Work in progress.
This will be a lifelong struggle for me. I am getting better, and I'm learning to delegate more. And I'm learning how to say "No."
Goals for 2022
Okay… Here goes. Putting it out there, so my writing buddies and faithful readers can hold me accountable to my goals for 2022. Please hold me accountable!
Goal 1: Online Course—MailerLite
Specifics: Release the next course (using MailerLite as a writer) on Udemy
Measurables: Like the previous course I did, this will have multiple modules and handouts. Progress will be measured by the completion of each module.
Attainable: Yep, definitely attainable, and development (and video recording) is already underway.
Relevant: This is all part of my shift to being more of a writing coach, expanding on the Black Wolf Editorial business model.
Timely: I want to launch the course in the first quarter of 2022. Ideally, launch by end of January. But I also know how much work has to go into editing videos. To avoid putting too much pressure on myself, I'm setting a latest launch date of March 31, 2022.
Goal 2: Online Course—Craft-based
Specifics: Develop another course to be released by the end of 2022. This course is to be on writing craft. I know the topic, but I don't want to make the topic public just yet.
Measurables: Like the other courses, this will have multiple modules and handouts. Progress will be measured by the completion of each module.
Attainable: Yep, definitely attainable. Though I still need to outline the course.
Relevant: This is all part of my shift to being more of a writing coach, expanding on the Black Wolf Editorial business model.
Timely: The aim is to launch the course before the end of 2022. Ideally, launch before October next year, but until I have the course fully drafted, I won't know what work is required to make that happen.
Goal 3: Write a new novel by Dec 31st, 2022

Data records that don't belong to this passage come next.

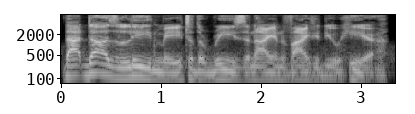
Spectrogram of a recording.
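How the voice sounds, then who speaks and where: A man playing a deep, slow, courteous crime boss. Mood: smooth menace. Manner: slow, courteous and quietly menacing. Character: calm, polite male crime boss, menacing. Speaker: voice actor. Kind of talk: audio roleplay.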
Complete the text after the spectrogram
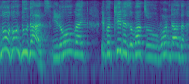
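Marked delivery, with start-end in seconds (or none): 0.0-1.0 high, firm mock scolding; firm telling-off. Telling a child to stop, mock-firm scolding. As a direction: correct the child directly, acted out. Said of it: "tell that child".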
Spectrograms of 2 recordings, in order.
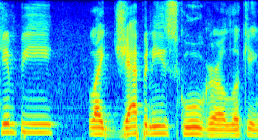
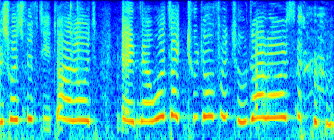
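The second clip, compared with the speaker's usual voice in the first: very high, pushy salesgirl patter voice; 5 dB quieter than usual. Retelling how a girl selling shirts talked: imitating a girl's selling voice. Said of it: "Let me tell you how she sounded".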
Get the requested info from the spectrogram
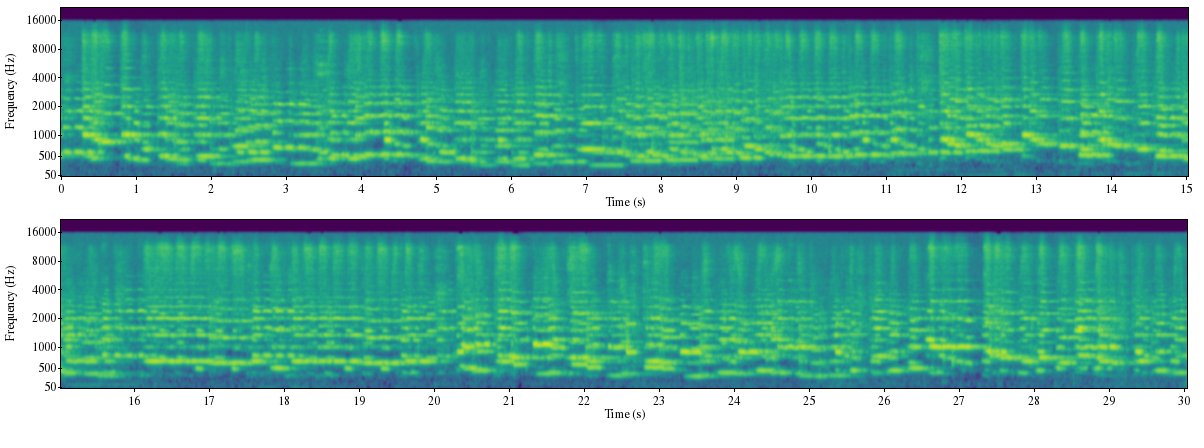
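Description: Two concert flutes playing a duet: two interleaving melodic lines with quick runs of notes.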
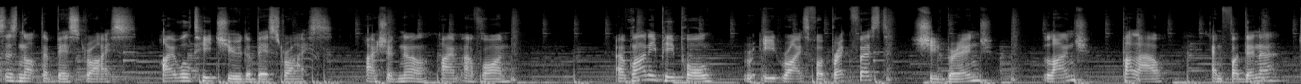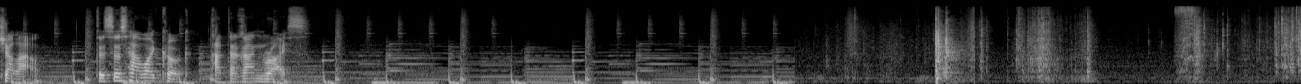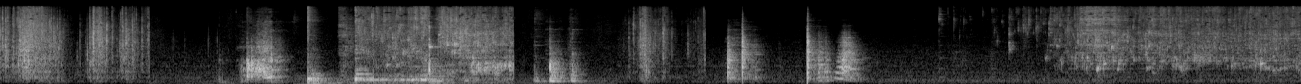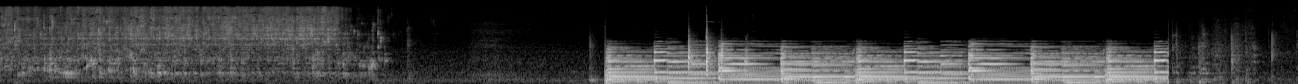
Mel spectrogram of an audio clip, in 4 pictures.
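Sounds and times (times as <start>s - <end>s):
water running into bowl: 29.6s - 31.2s, 35.4s - 43.1s.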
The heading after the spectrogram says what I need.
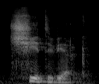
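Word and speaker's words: четверг: to sound like sirida similar is going to happen with chitweek we have che and here so here is the vowel but we pronounce it as cheetwerk chitwalk then we have patniza even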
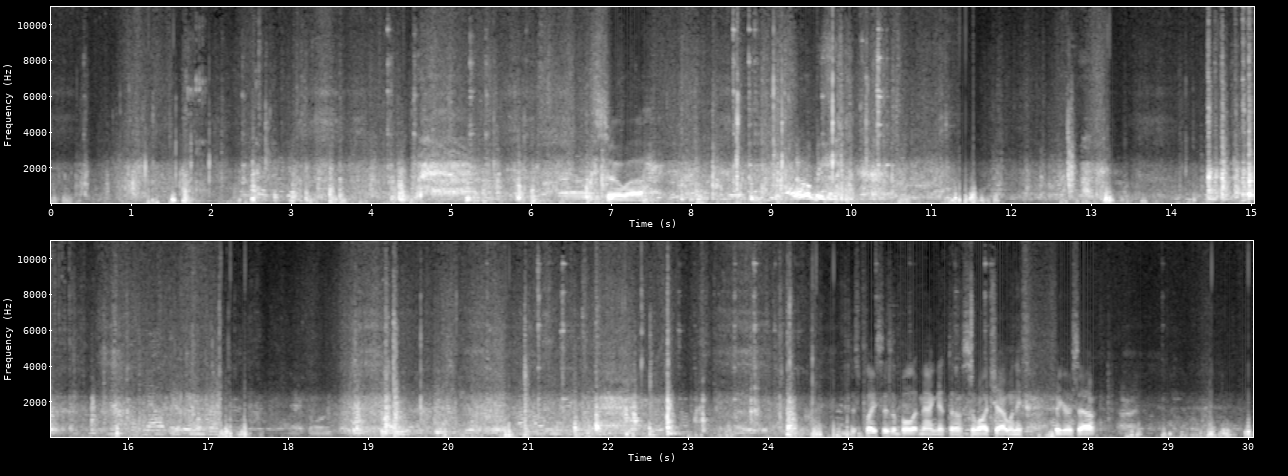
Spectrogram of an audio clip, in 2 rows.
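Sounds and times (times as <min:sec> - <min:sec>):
indistinct voices talking: 0:02.3 - 0:30.0.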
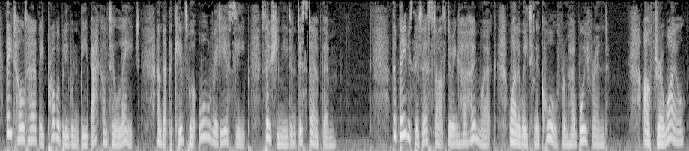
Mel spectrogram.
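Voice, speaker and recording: A woman narrating a scripted horror story in a measured, suspenseful way. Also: on the low side, expressive, dark tone, no echo.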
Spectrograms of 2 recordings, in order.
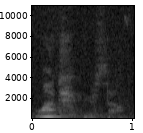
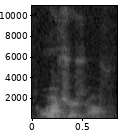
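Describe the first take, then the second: First: It is said kindly and gently. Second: It is said sternly, as a warning.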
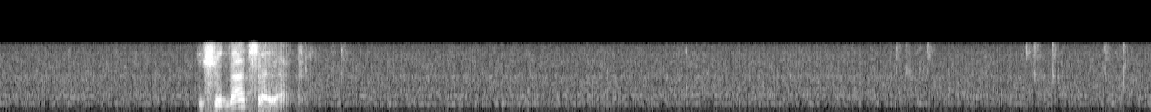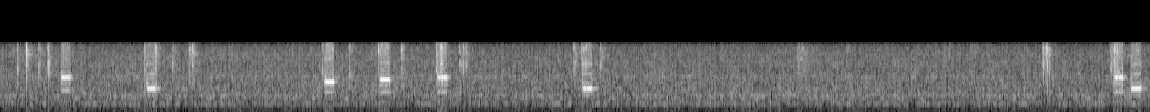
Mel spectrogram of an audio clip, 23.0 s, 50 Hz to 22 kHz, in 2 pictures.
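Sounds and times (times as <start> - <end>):
steady low hiss: 0.0 - 23.0
speech: 2.0 - 3.1
short electronic phone keypad beeps: 13.0 - 13.2, 14.8 - 16.0, 17.3 - 17.6, 22.6 - 23.0.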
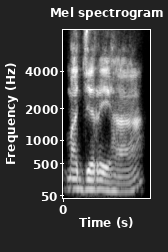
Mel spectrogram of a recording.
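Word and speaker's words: مجراها: Ibu tadi saya benarkan yang majreha itu cara bacanya dibaca condong itu hukum bacaannya imalah maj reha maj jadi yang ra itu pakai e ya Pak ya tidak setiap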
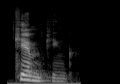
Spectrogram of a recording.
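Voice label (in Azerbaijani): "kempinq", Azerbaijani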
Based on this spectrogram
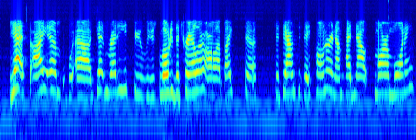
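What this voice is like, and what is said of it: Massachusetts accent. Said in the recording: “that nice accent there from Mass”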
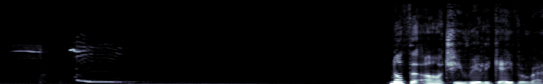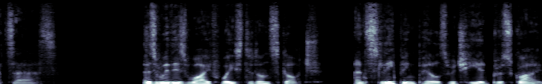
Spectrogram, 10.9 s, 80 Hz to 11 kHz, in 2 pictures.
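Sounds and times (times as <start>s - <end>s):
red setter puppy whimpering: 0.1s - 1.4s
speech: 3.9s - 6.1s, 6.9s - 10.8s.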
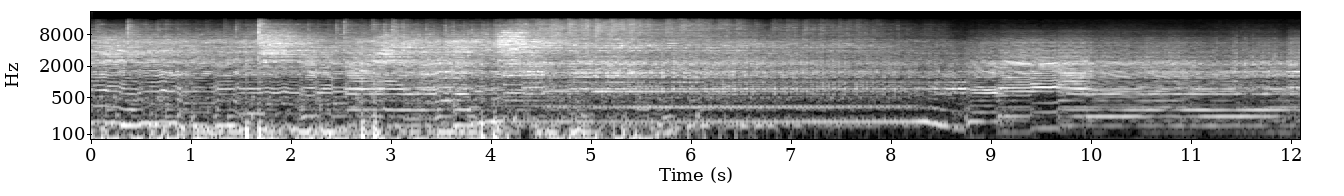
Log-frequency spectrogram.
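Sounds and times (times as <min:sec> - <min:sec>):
overdriven electric guitar note: 0:00.0 - 0:12.0
rock band playing: 0:00.0 - 0:12.0.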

Specifics: First step is to decide on which of the five manuscript ideas is calling to me the most. (I'm fairly confident that I know what the manuscript will be, because the past week it has been coming to me in waves.) I'll be starting properly on whichever manuscript it is come December 2021. Then it's write and edit. I'm aiming for a query-ready and beta reader level for the manuscript. (My writing buddies know what I mean by that—at least what that means to me, because other writers might have a different standard for that level.)
Measurables: I'm wanting the barf draft done by Valantine's Day 2022 (full plot), with the first draft fully developed by midyear (100,000 words or thereabouts), with editing and rewriting progressing for the remainder of the year.

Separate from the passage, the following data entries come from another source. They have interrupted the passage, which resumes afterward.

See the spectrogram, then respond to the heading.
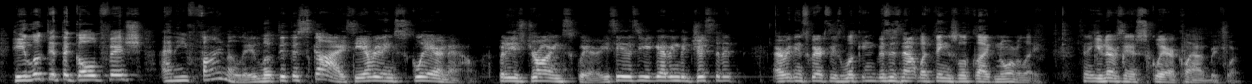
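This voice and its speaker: A man's voice: a little high, animated, fairly quick, a bit bright. A man hosting a picture book reading, breaking off into wry, mock-critical commentary. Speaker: storyteller host.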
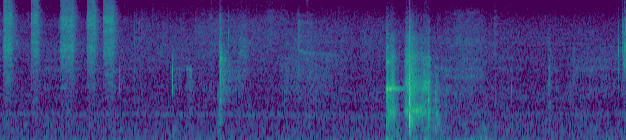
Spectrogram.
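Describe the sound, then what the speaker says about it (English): Short hissing bursts of cooking oil spray over vegetables, four quick pumps in a row near the start, then a few isolated clicks and a louder rustling burst later. "I know that they have oil on them, but I should spray."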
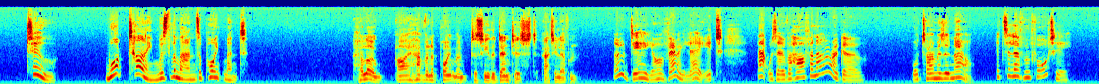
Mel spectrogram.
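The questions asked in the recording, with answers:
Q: What time was the man's appointment?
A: 11 o'clock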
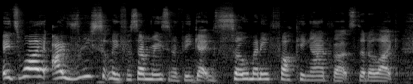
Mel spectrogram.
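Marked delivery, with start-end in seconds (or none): none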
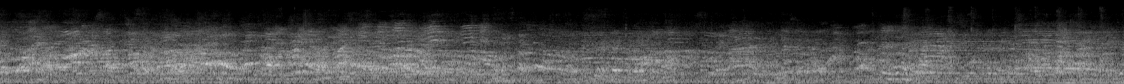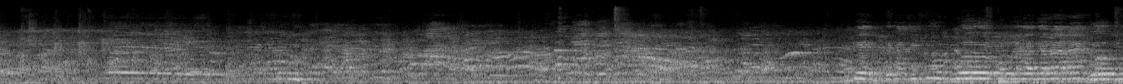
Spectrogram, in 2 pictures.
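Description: Many men and women chatter all around in a busy, echoing room.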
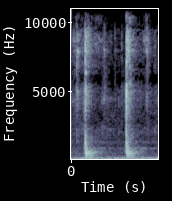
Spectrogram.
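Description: During a pre-trip inspection, a rubber trailer tire whose air stem is out of reach is struck to listen for a hollow sound, after being aired up from 40 to 90 PSI. Three short, dull chopping thumps land over a low steady rumble, with no ring after each. The tire sounds solid and is judged properly inflated.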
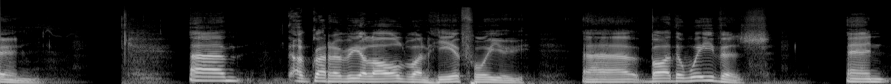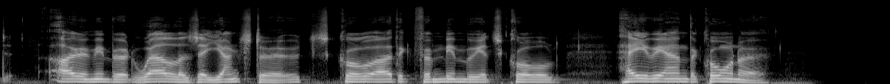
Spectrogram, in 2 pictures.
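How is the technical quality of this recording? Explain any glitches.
No audible glitches or faults.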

Attainable: Butt in the chair, focusing. It won't be connected to any other manuscript, so I shouldn't have the same hangups that I've had for the past two years.
Relevant: I'm a writer, and writers are only as good as their last manuscript.

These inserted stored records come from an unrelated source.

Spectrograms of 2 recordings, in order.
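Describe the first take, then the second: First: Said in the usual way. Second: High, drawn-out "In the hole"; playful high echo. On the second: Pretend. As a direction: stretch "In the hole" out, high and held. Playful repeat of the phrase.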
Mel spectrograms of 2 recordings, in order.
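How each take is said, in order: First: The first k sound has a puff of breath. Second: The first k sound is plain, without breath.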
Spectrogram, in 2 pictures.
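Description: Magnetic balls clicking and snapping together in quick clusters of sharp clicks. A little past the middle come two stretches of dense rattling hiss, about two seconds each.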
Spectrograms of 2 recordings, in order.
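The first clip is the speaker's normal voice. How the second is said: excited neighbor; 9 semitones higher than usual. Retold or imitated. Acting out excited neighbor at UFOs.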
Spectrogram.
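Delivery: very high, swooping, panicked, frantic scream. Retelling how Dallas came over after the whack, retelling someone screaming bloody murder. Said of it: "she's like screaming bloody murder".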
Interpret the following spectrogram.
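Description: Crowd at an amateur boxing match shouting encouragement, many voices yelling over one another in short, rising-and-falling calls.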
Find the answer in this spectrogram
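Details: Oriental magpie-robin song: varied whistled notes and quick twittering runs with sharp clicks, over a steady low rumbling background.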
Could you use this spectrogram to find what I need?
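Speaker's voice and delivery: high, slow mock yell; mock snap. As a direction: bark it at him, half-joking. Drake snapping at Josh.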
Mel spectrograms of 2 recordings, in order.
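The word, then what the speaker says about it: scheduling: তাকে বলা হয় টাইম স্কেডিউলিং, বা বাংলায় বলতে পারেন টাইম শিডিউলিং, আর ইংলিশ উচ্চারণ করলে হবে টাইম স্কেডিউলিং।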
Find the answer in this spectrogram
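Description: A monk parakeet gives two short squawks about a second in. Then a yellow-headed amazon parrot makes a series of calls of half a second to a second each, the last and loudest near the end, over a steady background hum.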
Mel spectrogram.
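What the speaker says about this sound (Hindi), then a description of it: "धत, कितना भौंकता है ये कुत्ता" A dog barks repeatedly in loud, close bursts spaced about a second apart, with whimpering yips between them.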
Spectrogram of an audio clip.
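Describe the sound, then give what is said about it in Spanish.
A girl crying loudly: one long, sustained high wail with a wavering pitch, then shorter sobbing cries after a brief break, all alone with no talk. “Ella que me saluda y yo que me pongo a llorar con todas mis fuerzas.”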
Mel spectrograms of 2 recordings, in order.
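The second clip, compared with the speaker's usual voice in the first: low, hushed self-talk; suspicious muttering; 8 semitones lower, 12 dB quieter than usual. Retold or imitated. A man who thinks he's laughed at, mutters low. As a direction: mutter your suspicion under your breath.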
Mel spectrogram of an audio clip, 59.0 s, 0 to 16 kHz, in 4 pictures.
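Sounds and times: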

Timely: I've learned a lot about my own process and my own brain, so I'm confident that I can to this. Three months to barf the entire plot on paper, with an additional three months to write. Then six months to rewrite and edit based on comments and feedback. I can do this!
Connected Goal: Continue to query the other two manuscripts, with new queries going out every time I get another rejection. There are a lot of agents out there. One of them has to like my writing and be willing to take me on.
Goal 4: Continue to monitor my workload
Specifics: Refine the routines that I put in place during 2021 and tweak them so I can increase my productivity without burning out. Continue to delegate to others when possible.
Measurables: I now have a database tracking system that tracks my time spent on productive projects and how much I'm procrastinating. I will continue to use this, striving to hit a minimum number of productive hours from week to week (target chosen based on other activities within the week).
Attainable: That's sort of what this goal is about—making sure that I don't set monthly and weekly targets that are beyond my reach.
Relevant: I need to find a way to manage my workload, or I'll face other issues in the future.
Timely: There is no real deadline on this goal, because this will be a lifetime struggle.
I have other goals too, but these are all 100% in my control and are the things that I want others to hold me accountable to.
So, for 2022, what SMART goals have you set for yourself? What would you like me to hold you accountable to?